This year’s event, sponsored by the Federal Business Council (FBC) in conjunction with academia, government and private industry organizations, featured an industry showcase of companies, contractors, and educational institutions as well as a cyber competition. (READ the story about the UMGC Cyber Padawans who finished third in the Maryland Cyber Challenge.) Conference sessions mainly focused on all that goes into building a robust cybersecurity workforce, including education, certification, hands-on training and apprenticeships.

Gregory von Lehman, special assistant to the president for cybersecurity at University of Maryland Global Campus (UMGC), highlighted the university’s contributions to the greater cybersecurity community through education and partnerships. He Participated on a panel with Diane Janosek, commandant of the NSA’s National Cryptologic School, and Laura Nelson, CEO of the Cyber Center for Education and Innovation (CCEI), and provided an update on the tri-lateral partnership between the three organizations—which focuses on achieving the goal of preparing future cybersecurity professionals to enter the workforce.

“At UMGC, we have a capacity to scale, and a track record of academic innovation,” said von Lehman, who also serves as an advisor to the CCEI. “We also have a history of working with the military, federal civilian agencies and private partners on education initiatives, including the NSA and CCEI,” he added.

A prime focus of the partnership’s workforce preparation goal is expansion of the National Cryptological Museum to include a world-class library, classrooms, an integrated memorial park and training programs. In the works is the development of a high school cybersecurity curriculum framework that will deliver content to 8,000 classrooms nationwide, as well as webinars to train teachers and school counselors on the curriculum.

Meanwhile, Loyce Pailen, director of the UMGC Center for Support of Instruction, participated in a panel comprising local National Centers of Academic Excellence in Cyber Defense (CAE-CD) programs. The panel also included William Butler, director of the Critical Infrastructures and Cyber Protection Center at Capitol Technology University, and Mary Wallingsford, chair and associate professor of cybersecurity, networking and digital forensics at Anne Arundel Community College. Pailen offered a recap of grants that are helping UMGC bring cyber education and training to the greater higher educations and K-12 communities.

One such grant, a Cybersecurity Advanced Degree Fellowship (CADF) program, offered development opportunities to degreed faculty instructors and professionals in other fields with the purpose of increasing the number of qualified faculty in cybersecurity through certification.

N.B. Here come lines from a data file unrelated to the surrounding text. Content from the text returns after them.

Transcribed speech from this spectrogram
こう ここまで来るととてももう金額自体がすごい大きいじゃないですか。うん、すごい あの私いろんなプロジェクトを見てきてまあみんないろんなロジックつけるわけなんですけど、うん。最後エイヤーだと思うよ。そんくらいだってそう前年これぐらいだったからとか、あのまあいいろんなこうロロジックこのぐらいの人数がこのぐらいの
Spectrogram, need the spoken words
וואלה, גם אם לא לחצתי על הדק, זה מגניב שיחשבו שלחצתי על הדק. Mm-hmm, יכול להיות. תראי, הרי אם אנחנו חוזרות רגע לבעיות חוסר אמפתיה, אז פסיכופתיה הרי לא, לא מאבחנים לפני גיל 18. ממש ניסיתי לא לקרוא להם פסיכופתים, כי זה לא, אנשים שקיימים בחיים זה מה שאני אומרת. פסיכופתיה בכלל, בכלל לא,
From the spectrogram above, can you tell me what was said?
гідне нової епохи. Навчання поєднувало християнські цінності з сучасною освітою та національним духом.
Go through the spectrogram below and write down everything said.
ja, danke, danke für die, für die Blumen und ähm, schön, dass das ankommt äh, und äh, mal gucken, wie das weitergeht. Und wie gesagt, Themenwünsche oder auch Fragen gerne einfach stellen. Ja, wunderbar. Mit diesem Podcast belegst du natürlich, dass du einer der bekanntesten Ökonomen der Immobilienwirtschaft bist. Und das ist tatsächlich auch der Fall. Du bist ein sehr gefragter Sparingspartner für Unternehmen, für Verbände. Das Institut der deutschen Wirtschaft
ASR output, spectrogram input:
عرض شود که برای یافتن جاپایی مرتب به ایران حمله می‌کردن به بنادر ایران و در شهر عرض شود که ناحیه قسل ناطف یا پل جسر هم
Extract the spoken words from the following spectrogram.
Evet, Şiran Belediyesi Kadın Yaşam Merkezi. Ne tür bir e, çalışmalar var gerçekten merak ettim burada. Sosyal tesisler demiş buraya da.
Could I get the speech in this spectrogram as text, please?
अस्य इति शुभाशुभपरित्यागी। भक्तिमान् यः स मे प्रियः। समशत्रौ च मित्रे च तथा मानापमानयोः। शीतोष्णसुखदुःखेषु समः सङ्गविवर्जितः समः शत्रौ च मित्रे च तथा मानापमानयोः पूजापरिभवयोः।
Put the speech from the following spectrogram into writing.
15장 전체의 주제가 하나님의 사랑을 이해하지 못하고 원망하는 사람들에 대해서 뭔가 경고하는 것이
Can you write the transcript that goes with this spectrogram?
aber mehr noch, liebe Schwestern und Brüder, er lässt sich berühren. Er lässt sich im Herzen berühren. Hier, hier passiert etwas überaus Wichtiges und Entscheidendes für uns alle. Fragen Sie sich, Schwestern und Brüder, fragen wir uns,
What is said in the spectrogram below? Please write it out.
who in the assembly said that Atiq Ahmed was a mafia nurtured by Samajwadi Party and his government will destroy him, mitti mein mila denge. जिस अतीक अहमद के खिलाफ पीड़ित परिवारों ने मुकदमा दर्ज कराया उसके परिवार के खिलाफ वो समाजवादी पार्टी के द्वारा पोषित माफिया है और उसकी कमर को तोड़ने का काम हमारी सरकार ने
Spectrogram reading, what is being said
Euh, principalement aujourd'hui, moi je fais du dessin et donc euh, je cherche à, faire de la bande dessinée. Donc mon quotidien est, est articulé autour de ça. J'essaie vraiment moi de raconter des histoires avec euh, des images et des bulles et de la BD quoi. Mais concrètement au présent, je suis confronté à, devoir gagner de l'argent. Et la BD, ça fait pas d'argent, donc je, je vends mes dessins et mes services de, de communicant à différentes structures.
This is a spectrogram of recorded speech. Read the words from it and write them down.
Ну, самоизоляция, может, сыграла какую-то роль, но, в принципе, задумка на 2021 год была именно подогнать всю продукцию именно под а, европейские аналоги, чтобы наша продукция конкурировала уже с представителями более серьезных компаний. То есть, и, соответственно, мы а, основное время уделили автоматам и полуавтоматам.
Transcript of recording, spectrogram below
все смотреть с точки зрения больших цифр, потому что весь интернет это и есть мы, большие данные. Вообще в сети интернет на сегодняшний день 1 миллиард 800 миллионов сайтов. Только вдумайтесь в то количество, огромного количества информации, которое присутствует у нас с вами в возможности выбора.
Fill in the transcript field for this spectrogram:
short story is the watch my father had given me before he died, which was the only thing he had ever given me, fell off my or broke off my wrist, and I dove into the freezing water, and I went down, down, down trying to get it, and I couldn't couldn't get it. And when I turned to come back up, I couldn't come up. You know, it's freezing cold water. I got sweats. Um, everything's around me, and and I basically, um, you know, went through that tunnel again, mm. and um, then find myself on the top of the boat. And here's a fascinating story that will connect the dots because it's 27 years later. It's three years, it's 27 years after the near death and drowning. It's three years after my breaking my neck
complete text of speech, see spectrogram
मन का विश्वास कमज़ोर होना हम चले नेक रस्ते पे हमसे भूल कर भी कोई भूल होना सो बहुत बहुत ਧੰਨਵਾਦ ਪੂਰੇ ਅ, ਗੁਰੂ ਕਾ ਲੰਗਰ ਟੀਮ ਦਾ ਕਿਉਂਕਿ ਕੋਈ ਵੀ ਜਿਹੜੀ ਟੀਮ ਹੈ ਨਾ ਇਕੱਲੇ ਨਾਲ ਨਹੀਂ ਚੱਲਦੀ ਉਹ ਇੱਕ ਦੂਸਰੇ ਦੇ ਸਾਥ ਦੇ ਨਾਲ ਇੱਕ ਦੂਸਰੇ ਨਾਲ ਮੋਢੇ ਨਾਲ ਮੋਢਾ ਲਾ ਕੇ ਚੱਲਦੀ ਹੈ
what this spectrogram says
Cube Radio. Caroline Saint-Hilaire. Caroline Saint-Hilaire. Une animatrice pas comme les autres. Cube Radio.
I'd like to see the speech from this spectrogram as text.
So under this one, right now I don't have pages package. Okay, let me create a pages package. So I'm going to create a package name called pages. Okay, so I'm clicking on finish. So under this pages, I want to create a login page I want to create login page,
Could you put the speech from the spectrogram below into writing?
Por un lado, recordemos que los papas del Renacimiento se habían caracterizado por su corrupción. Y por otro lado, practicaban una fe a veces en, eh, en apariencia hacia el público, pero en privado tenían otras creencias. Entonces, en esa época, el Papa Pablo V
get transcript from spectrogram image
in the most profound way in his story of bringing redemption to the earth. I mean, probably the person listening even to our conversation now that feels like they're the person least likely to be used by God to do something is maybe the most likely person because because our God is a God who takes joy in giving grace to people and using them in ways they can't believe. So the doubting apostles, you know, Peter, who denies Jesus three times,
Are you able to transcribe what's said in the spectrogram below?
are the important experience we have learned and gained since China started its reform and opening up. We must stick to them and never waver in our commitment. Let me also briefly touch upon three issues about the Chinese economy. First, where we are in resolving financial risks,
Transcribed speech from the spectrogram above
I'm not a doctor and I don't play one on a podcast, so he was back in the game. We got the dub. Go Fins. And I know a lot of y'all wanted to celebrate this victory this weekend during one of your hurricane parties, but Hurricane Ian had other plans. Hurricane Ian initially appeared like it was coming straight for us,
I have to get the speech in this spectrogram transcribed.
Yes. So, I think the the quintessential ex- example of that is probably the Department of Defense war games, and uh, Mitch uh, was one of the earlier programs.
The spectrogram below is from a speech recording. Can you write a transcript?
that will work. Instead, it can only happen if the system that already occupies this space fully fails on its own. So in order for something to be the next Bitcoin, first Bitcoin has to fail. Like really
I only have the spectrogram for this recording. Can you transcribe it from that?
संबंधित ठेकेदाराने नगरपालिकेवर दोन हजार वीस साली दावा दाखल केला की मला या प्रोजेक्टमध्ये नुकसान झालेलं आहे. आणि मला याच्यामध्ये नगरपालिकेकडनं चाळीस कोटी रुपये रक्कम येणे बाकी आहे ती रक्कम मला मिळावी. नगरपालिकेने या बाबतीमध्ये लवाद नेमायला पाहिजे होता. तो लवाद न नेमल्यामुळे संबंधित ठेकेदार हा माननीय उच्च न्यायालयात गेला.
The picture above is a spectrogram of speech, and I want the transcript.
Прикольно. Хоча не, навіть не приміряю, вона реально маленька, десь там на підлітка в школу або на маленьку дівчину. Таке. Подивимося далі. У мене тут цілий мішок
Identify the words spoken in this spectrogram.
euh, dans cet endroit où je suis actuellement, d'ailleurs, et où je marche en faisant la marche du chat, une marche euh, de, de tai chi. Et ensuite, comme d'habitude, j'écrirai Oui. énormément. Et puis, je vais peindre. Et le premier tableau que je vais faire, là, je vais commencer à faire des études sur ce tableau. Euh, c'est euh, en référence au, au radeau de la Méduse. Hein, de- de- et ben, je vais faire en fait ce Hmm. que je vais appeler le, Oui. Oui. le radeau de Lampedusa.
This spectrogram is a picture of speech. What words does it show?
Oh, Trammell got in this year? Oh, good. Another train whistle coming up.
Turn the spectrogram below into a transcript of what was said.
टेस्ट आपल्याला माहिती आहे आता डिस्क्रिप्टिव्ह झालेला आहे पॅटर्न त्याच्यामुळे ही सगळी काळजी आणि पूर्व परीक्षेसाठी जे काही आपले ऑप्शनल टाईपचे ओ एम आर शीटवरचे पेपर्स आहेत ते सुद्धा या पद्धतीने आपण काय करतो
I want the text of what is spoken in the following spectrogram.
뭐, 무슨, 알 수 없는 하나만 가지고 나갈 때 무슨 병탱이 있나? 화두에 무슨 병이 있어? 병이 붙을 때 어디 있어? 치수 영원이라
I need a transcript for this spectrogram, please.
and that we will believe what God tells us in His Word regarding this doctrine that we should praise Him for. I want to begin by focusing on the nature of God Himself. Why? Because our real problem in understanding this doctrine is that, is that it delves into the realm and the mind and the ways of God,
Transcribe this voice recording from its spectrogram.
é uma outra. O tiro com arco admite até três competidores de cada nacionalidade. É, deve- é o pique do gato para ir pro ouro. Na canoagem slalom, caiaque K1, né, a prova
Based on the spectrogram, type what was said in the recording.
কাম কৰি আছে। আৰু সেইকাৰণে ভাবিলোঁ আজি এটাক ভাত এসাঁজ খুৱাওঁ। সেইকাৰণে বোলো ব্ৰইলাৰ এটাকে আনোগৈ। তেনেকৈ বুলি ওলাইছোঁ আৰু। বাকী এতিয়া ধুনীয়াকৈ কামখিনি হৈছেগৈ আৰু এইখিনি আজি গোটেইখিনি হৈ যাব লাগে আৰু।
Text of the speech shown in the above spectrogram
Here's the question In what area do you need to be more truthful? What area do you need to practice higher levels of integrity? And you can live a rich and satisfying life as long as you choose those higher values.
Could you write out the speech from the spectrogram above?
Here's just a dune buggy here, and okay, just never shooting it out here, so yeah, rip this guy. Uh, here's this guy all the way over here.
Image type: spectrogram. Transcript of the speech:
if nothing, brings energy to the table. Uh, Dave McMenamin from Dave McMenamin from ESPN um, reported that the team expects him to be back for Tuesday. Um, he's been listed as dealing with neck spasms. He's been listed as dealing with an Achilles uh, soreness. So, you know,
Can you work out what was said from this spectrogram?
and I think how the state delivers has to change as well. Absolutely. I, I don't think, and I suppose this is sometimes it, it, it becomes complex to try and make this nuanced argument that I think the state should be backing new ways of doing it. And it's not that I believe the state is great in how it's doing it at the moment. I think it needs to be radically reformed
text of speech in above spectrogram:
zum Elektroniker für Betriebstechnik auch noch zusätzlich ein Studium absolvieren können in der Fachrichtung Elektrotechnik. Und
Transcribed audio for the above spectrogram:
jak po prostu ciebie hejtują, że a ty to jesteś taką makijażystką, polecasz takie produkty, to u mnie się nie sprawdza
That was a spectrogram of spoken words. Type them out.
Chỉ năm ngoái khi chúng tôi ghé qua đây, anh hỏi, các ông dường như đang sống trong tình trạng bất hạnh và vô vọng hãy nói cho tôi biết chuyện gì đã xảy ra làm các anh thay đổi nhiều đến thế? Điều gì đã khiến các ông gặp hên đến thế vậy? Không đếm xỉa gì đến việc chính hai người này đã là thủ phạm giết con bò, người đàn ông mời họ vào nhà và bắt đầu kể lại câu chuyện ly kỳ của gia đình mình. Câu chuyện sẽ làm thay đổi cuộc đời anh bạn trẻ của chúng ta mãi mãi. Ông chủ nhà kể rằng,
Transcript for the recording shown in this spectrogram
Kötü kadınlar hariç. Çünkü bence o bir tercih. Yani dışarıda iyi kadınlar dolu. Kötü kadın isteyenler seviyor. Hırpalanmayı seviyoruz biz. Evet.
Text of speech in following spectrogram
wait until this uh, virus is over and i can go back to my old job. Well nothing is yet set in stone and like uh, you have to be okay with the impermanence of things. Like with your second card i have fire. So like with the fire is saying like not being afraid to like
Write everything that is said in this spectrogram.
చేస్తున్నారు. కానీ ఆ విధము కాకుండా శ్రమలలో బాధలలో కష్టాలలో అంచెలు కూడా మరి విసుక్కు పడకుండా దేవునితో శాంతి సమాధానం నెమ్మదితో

The 10-person UMGC cohort consisted of members from private enterprises, community colleges, and the U.S. Military. To date, nine fellows are certified for adjunct faculty positions in cybersecurity at the college level. Three have been hired by UMGC.

A National Security Agency grant for participation in the GenCyber summer cybersecurity camp provided 25 teachers working at the K-12 level who have varying academic backgrounds with lesson plans, labs and supporting tools to use in their classrooms. The cybersecurity camp, hosted at UMGC in June 2019, provided teachers in computer science, network technology, business, library science and math with the necessary tools to infuse cybersecurity principles across their subject areas.

Finally, a third grant provided access to NETLAB+, an online learning platform that offers K-12 teachers practical hands-on experience with technology in virtual network environments. NETLAB+ allows teachers to gain hands-on practice in the skills needed to prepare for industry certification, or to customize pre-built curricula and content so that they may introduce cyber content into their classes.

Pailen also stressed the commitment and sacrifices teachers must make when participating in programs designed to bring cybersecurity education to their students. “It’s challenging for K-12 teachers to return to college and go through the rigors of school,” she said. “They often lack the bandwidth, but we have dedicated teachers in the program who are overcoming these issues.”